Still In Transition, and It’s OK.

After about 7 or so weeks I felt I needed a reminder, and maybe you find yourself needing one, too. I needed to remember that churches that welcomed new pastors in July, such as Hillsboro UMC, take at least 6 months to a year to complete this transition. There are new personalities for both the pastor, and the congregation, to learn.  There are new ways of doing things that may be different for both the pastor and the congregation.  However, as United Methodists, we embrace the gifts that come with change… gifts that a new pastor brings that address the church needs in this particular time.  Gifts that a congregation brings to a pastor and his/her family’s journey.  Especially after a long-term pastorate, it can take 6-12 months for a congregation and pastor to journey together, trust each other, and hopefully find ourselves in deeper relationship with one another and with Christ. Living through a transition from a long term appointment brings a need for extra patience and grace from everyone.

So, I wanted to paste part of an article below from United Methodist Communications. Its a good reminder for me and allows me to give myself some grace because I tend to beat myself up over mistakes, which are inevitable. Also, I hope it will allow you assurance that anything that currently feels awkward is pretty natural and it will pass over the course of the first year.

I am well aware that I have not had time to give my undivided attention to people on an individual basis yet. That will happen more and more as the fall begins. I appreciate your patience.

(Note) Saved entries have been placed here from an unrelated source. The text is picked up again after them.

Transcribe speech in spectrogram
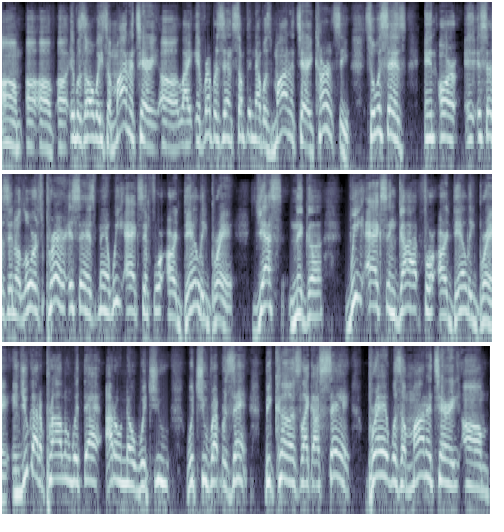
um uh, of uh, it was always a monetary uh like it represents something that was monetary currency so it says in our it says in the lord's prayer it says man we asking for our daily bread yes nigga we asking God for our daily bread. And you got a problem with that? I don't know what you what you represent because like I said, bread was a monetary um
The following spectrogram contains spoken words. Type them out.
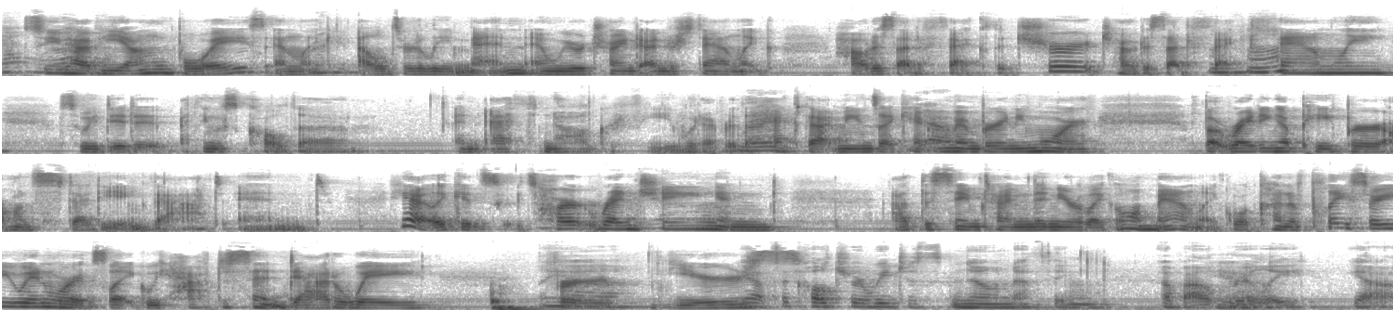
Oh, so you have young boys and like elderly men, and we were trying to understand like how does that affect the church? How does that affect mm-hmm. family? So we did it. I think it was called a, an ethnography, whatever the Right. heck that means. I can't Yeah. remember anymore. But writing a paper on studying that, and yeah, like it's it's heart wrenching, and at the same time, then you're like, oh man, like what kind of place are you in? Where it's like we have to send dad away for Yeah. years. Yeah, it's a culture we just know nothing about, Yeah. really. Yeah.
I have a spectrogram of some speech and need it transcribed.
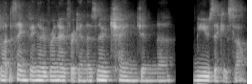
like the same thing over and over again. There's no change in the music itself.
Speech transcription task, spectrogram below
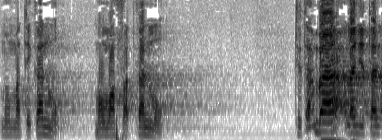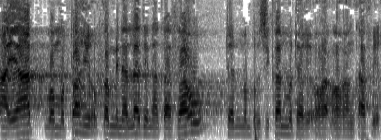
mematikanmu, mewafatkanmu. Ditambah lanjutan ayat wa mutahhiruka minalladzina kafaru dan membersihkanmu dari orang-orang kafir.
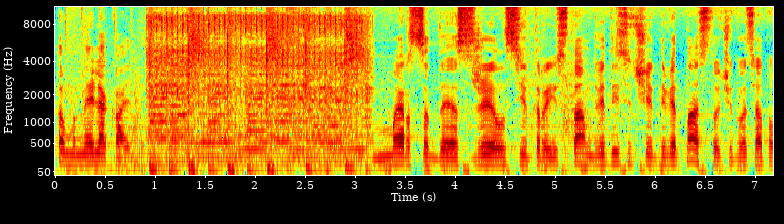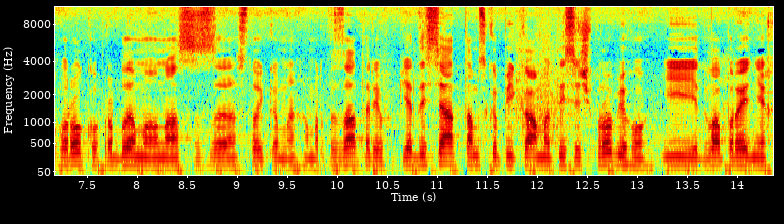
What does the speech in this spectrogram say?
Тому не лякайтесь. Mercedes GLC 300 2019 чи 2020 року. Проблема у нас з стойками амортизаторів. 50 там з копійками тисяч пробігу і два передніх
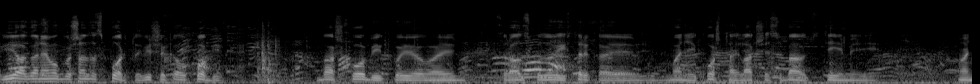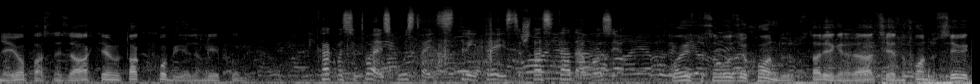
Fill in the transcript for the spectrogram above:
ja ga ne mogu baš nazvat sport, to je više kao hobi. Baš hobi koji ovaj, za razliku od ovih trka je manje i košta i lakše se baviti tim i manje i opasno i zahtjevno, tako hobi, jedan lijep hobi. I kakva su tvoje iskustva iz street race Šta si tada vozio? Pa isto sam vozio Hondu, starije generacije, jednu Hondu Civic.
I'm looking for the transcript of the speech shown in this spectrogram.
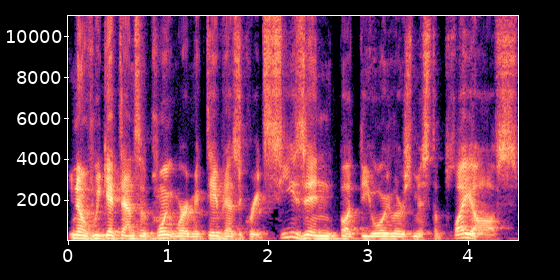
you know, if we get down to the point where McDavid has a great season, but the Oilers miss the playoffs,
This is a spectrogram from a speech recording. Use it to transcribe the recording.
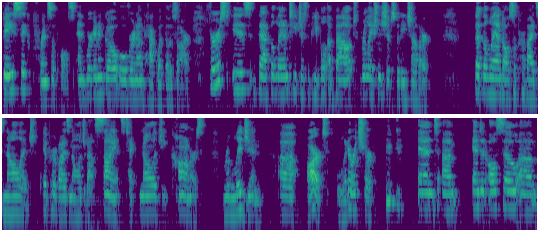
basic principles, and we're going to go over and unpack what those are. First is that the land teaches the people about relationships with each other, that the land also provides knowledge. It provides knowledge about science, technology, commerce, religion, uh, art, literature, and, um, and it also um,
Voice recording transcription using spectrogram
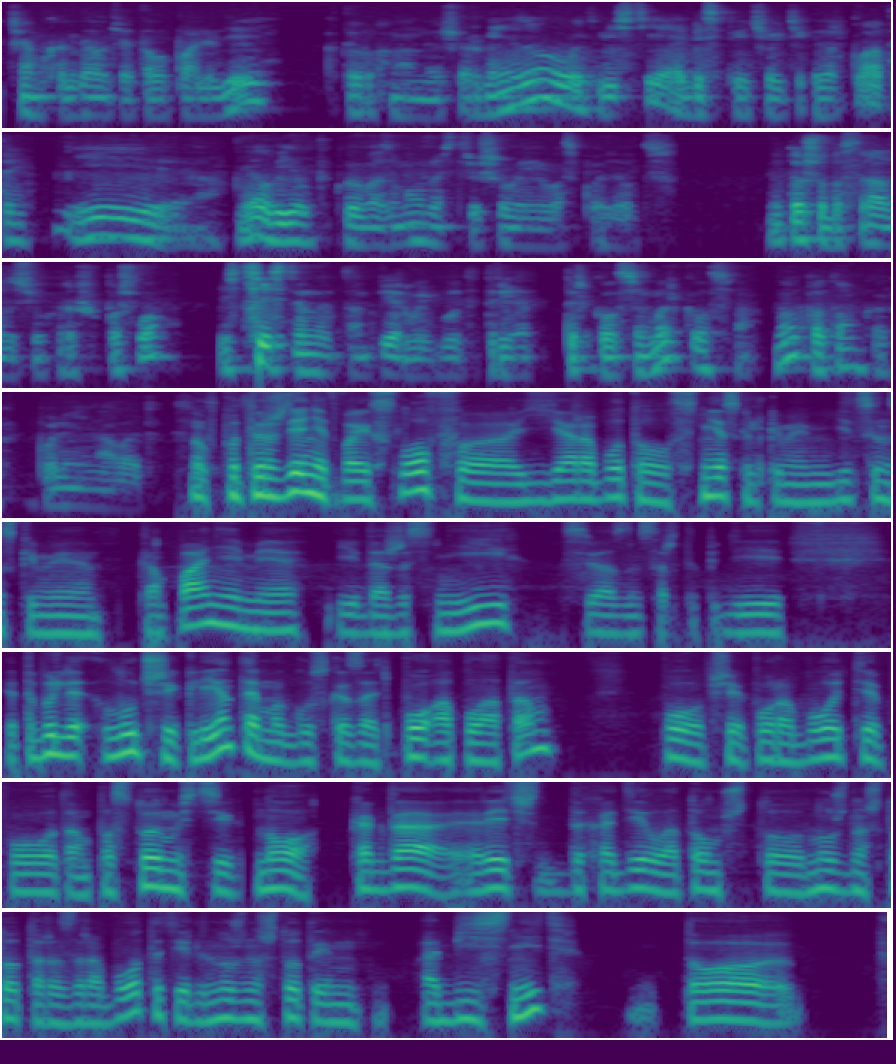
чем когда у тебя толпа людей, которых надо еще организовывать, вести, обеспечивать их зарплаты. И я увидел такую возможность, решил ей воспользоваться. Не то чтобы сразу все хорошо пошло. Естественно, там первый год три тыркался-мыркался, но потом как более-менее наладилось. Ну, в подтверждение твоих слов, э, я работал с несколькими медицинскими компаниями и даже с НИИ, связанными с ортопедией. Это были лучшие клиенты, я могу сказать, по оплатам, по вообще по работе, по там по стоимости. Но когда речь доходила о том, что нужно что-то разработать или нужно что-то им объяснить, то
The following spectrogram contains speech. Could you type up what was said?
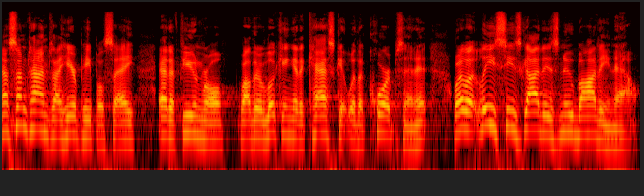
Now, sometimes I hear people say at a funeral while they're looking at a casket with a corpse in it, well, at least he's got his new body now.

I will be having another Meet and Greet in the sanctuary on Wednesday, Sept 6, from 5pm-6pm. Come ask questions. Get to know me more and allow me some time with you that is set aside and free of distractions. I will talk about things I am working on and things I have discovered. There will be a signup at the Lobby Desk.

Enjoy the article below taken from a larger article at

We’re getting a new pastor! What can I do?

Take initiative. Attend a meet-and-greet, join the pastor’s Bible study, or invite her/him to coffee. “Make the effort to get to know the pastor,” Kaylor recommends, “because he or she is not going to have time to invest in every single parishioner—particularly in a large church—in the way that they would like to. So take the initiative to go be with the pastor… That’s really, really critical.”

Resist quick judgements. Stressed, tired, nervous, uncertain, worried—your new pastor is feeling all of this and more. Look “beyond first impressions because sometimes that first impression can be difficult,” Kaylor cautions. “Extending grace…is absolutely critical, and saying we’re going to give this time and we’re going to really invest in getting to know this pastor and so learn how we can be in ministry together.”

Expect the best. Things are changing. This is a new season in ministry. “Ask yourself as a congregation member,” Kaylor suggests, “What gifts do I have that I can invest in the success of this new season of ministry?”

That is always the goal. We strive for the success of our ministry together as pastor and congregation, so that, as our ritual for welcoming new members concludes, “in everything God may be glorified through Jesus Christ.”